What needs to be done: Reproduce exactly the lines from the one containing "Could I get" through the end of the entries, including both. Drop the pictures.
^^^^
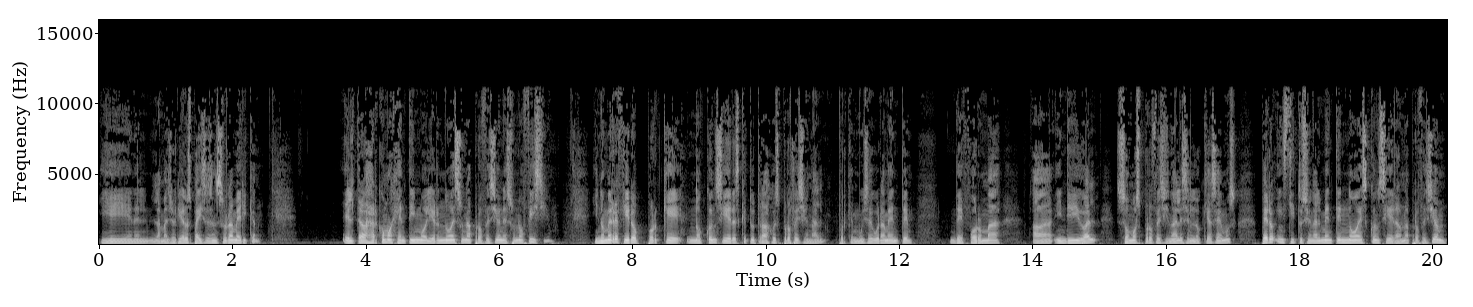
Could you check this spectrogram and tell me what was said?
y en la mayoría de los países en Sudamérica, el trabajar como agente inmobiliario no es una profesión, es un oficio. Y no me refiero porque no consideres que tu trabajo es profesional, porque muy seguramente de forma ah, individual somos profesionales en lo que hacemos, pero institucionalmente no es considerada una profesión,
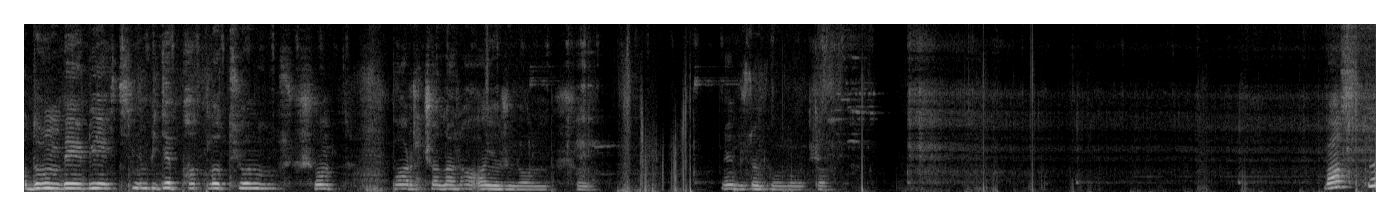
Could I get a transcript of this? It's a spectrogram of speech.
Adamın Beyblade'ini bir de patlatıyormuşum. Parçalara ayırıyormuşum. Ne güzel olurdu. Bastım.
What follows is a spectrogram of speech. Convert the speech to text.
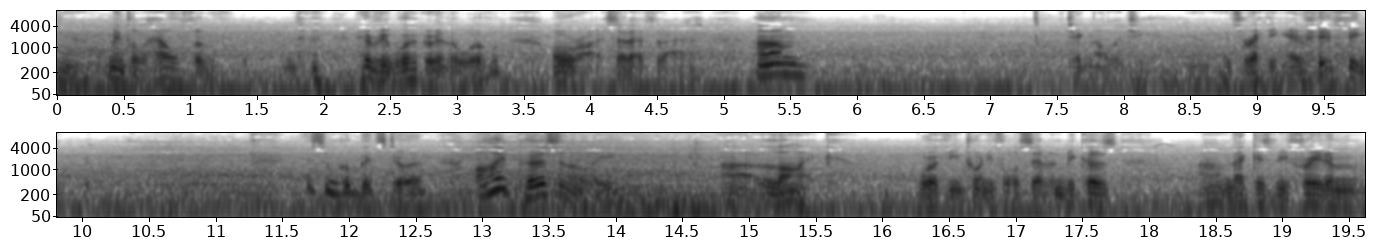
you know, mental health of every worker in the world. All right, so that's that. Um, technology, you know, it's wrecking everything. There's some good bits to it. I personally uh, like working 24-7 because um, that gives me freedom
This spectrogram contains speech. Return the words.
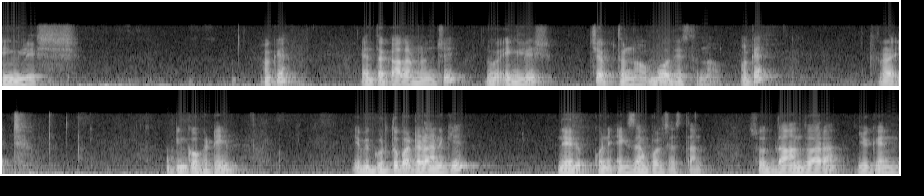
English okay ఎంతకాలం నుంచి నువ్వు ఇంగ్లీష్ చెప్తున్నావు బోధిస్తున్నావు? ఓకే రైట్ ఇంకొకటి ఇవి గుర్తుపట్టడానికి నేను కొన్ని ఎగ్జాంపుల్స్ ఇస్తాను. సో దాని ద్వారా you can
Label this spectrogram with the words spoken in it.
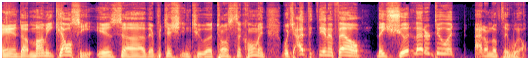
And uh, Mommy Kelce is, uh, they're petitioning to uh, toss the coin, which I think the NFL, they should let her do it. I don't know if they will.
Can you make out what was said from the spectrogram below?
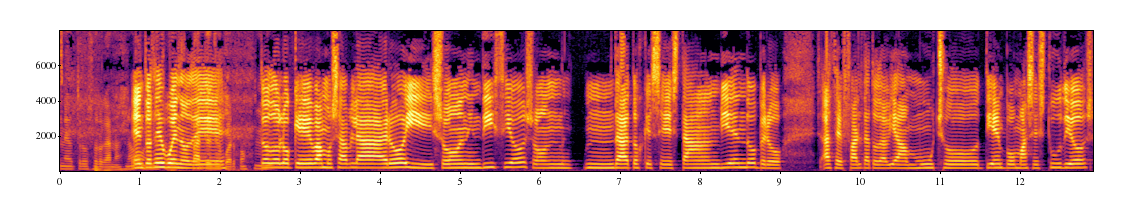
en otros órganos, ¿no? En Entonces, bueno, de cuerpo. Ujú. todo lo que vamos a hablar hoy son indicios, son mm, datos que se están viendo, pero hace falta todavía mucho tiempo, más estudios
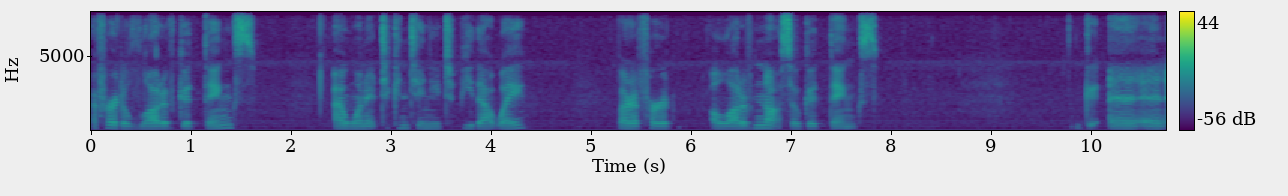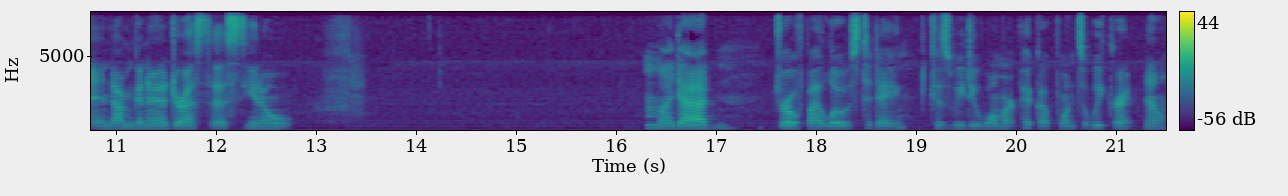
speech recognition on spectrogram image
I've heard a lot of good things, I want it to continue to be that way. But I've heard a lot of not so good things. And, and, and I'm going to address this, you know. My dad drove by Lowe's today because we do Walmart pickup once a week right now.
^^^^
Problem solution:
Could I get a transcript of this? It's a spectrogram of speech.
Adamın Beyblade'ini bir de patlatıyormuşum. Parçalara ayırıyormuşum. Ne güzel olurdu. Bastım.
What follows is a spectrogram of speech. Convert the speech to text.
you know, mental health of every worker in the world. All right, so that's that. Um, technology, you know, it's wrecking everything. There's some good bits to it. I personally uh, like working 24-7 because um, that gives me freedom
This spectrogram contains speech. Return the words.
English okay ఎంతకాలం నుంచి నువ్వు ఇంగ్లీష్ చెప్తున్నావు బోధిస్తున్నావు? ఓకే రైట్ ఇంకొకటి ఇవి గుర్తుపట్టడానికి నేను కొన్ని ఎగ్జాంపుల్స్ ఇస్తాను. సో దాని ద్వారా you can
Label this spectrogram with the words spoken in it.
And uh, Mommy Kelce is, uh, they're petitioning to uh, toss the coin, which I think the NFL, they should let her do it. I don't know if they will.
Can you make out what was said from the spectrogram below?
en otros órganos, ¿no? En Entonces, bueno, de cuerpo. Ujú. todo lo que vamos a hablar hoy son indicios, son mm, datos que se están viendo, pero hace falta todavía mucho tiempo, más estudios
speech recognition on spectrogram image
I've heard a lot of good things, I want it to continue to be that way. But I've heard a lot of not so good things. And, and, and I'm going to address this, you know. My dad drove by Lowe's today because we do Walmart pickup once a week right now.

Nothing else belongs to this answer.